Living Hot-Water Bottle
Q. “Rab” Butler, Churchill’s Minister of Education (1941-45) and Chancellor of the Exchequer (1951-55), recalled that Churchill once told him he was doing less for the war effort than Churchill’s grey cat Nelson, who saved fuel and power by acting as a Prime Ministerial hot-water bottle. True?
A. Yes. Butler said this in a speech to the Rt. Hon. Sir Winston Spencer Churchill Society of Edmonton, Alberta. (This was the original Churchill Society, the only one sanctioned by Churchill personally). Butler spoke at their annual dinner on 6 May 1968. His speech is reprinted in The Heroic Memory, vol. 1, speeches from 1965 to 1989. Butler recalled that had drafted a paper for Churchill to sign, which the PM found unsatisfactory:
I saw him at an early hour of the morning having had very little sleep, but he dismissed my efforts immediately, saying that his cat could do more for the war effort than your humble servant. I asked him why, and he said, “At any rate, my cat is at least a hot water bottle to me, and you do damn little for the war effort.” But in the end, when he drafted the paragraphs they were far superior to mine.

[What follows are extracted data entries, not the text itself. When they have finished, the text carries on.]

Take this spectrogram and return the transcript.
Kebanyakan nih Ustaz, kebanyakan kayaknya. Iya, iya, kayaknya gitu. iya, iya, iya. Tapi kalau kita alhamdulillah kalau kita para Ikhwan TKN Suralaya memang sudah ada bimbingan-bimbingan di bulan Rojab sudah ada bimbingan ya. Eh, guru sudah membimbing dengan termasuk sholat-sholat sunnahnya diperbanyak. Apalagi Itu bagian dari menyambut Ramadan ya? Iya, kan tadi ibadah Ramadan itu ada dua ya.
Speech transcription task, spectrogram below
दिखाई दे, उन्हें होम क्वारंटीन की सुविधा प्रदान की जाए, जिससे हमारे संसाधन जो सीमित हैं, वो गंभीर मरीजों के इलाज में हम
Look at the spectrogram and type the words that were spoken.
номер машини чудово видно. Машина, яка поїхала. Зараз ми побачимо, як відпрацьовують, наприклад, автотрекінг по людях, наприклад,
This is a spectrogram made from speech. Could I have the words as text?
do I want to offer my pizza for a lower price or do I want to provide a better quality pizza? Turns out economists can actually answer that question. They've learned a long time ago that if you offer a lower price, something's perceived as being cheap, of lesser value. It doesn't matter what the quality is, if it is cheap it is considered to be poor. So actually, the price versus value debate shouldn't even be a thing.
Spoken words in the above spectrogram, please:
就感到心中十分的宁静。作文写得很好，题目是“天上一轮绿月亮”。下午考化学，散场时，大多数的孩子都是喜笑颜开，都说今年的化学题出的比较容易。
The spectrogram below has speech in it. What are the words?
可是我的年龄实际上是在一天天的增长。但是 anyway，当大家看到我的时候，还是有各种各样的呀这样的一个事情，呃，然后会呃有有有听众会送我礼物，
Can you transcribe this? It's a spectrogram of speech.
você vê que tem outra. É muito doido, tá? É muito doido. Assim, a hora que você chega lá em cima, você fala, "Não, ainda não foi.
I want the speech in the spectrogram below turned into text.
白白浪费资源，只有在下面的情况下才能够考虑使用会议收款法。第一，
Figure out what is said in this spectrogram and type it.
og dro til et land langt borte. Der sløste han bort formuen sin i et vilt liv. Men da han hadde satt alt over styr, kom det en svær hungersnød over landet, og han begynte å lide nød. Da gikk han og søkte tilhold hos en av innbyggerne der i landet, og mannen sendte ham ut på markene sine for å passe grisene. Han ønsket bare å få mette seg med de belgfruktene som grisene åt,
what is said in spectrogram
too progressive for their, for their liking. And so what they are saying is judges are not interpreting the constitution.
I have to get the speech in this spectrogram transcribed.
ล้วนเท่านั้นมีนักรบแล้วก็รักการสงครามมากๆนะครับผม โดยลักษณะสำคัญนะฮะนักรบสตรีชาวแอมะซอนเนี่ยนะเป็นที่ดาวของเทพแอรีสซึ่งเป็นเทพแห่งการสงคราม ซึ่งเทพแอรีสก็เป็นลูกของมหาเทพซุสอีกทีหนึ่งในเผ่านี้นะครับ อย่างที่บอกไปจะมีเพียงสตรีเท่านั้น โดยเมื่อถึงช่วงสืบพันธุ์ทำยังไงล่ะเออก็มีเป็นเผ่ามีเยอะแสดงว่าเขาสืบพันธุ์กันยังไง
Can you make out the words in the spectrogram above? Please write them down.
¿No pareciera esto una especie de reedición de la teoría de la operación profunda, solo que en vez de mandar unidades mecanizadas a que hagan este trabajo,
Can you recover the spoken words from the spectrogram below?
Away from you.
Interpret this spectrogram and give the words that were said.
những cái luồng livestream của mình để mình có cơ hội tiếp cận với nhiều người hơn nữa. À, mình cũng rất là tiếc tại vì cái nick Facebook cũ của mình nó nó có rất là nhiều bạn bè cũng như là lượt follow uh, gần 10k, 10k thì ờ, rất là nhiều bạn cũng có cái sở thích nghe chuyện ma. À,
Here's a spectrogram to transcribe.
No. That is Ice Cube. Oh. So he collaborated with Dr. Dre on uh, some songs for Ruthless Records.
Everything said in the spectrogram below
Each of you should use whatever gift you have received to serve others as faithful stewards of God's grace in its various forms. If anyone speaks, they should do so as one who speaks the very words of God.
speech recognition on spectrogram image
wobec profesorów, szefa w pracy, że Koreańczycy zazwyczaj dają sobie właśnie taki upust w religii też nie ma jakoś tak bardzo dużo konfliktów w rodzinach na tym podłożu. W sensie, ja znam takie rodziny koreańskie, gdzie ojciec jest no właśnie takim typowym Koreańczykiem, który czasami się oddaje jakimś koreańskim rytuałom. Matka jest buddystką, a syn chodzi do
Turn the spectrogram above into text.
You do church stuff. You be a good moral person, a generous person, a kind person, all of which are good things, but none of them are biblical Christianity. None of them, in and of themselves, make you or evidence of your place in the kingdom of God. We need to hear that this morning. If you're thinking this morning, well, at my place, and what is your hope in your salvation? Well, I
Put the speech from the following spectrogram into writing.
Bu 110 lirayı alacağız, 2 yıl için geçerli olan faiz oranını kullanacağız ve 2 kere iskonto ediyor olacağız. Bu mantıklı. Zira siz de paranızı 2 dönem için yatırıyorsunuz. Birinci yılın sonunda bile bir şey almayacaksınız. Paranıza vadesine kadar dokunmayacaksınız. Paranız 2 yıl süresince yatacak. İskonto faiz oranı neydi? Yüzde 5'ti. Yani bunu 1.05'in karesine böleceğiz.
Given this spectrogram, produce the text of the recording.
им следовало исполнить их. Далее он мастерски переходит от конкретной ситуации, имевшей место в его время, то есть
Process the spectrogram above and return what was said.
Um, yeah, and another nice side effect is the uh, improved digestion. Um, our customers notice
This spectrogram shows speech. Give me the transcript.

Not an idea but a coincidence
WSC: “Sawyers, where is my hot-water bottle?”Sawyers: “You are sitting on it, sir. Not a very good idea.”WSC: “It’s not an idea, it’s a coincidence.”
Rolled up like a hedgehog
“We arrived well up to schedule by 10 a.m. There we were met by General de Lattre, the Préfet, the Mayor and a mass of other officials. Outside the station a band, a guard of honour and a large crowd. We solemnly stood in the snow whilst most of “God Save the King,” the “Stars and Stripes” and “La Marseillaise” were played through.Winston at lunch. He arrived completely frozen and almost rolled up on himself like a hedgehog. He was placed in a chair with a hot-water-bottle at his feet and one in the back of his chair; at the same time good brandy was poured down his throat to warm him internally. The results were wonderful, he thawed out rapidly and when the time came produced one of those indescribably funny French speeches which brought the house down.
I am going to give you a warning: be on your guard, because I am going to speak, or try to speak, in French, a formidable undertaking and one which will put great demands on your friendship for Great Britain.